David Roberts has some great news.
We [the U.S.] have cut our carbon emissions more than any other country in the world in recent years — 7.7 percent since 2006. U.S. emissions fell 1.9 percent last year and are projected to fall 1.9 percent again this year, which will put us back at 1996 levels. It will not be easy to achieve the reductions Obama promised in Copenhagen — 17 percent (from 2005 levels) by 2020 — but that goal no longer looks out of reach, even in the absence of comprehensive legislation.
And a ponder. If we are doing so well, why aren’t we talking about it?
The answer, according to Roberts, lies in the political landscape that will shape conversations now until November.
President Obama has some wins to claim, but not all of them lead to good places.
Say, for instance, that electricity use has fallen.That’s all well and good, except for that this dip was caused by the Great Recession whalloping production and consumption.
See the tarnished lining inside this silver news?

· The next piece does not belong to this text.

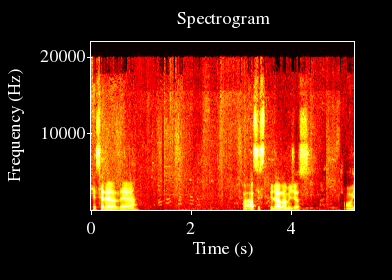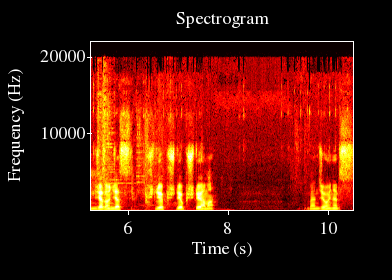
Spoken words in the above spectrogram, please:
Keser herhalde ya. Asist bile alamayacağız. Oynayacağız, oynayacağız. Puşluyor, puşluyor, puşluyor ama. Bence oynarız.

This good news-bad news is nothing new to anyone who has spend time in a public affairs, investor relations or marketing communications position. Don’t say things that lead to questions you don’t want to answer.
As a Sustainability writer and practitioner, I’m fascinated by what I can learn from these real-world conversations. I’m interested in talking more persuasively, honestly and accurately about how climate change and environmental issues impact our businesses and communities.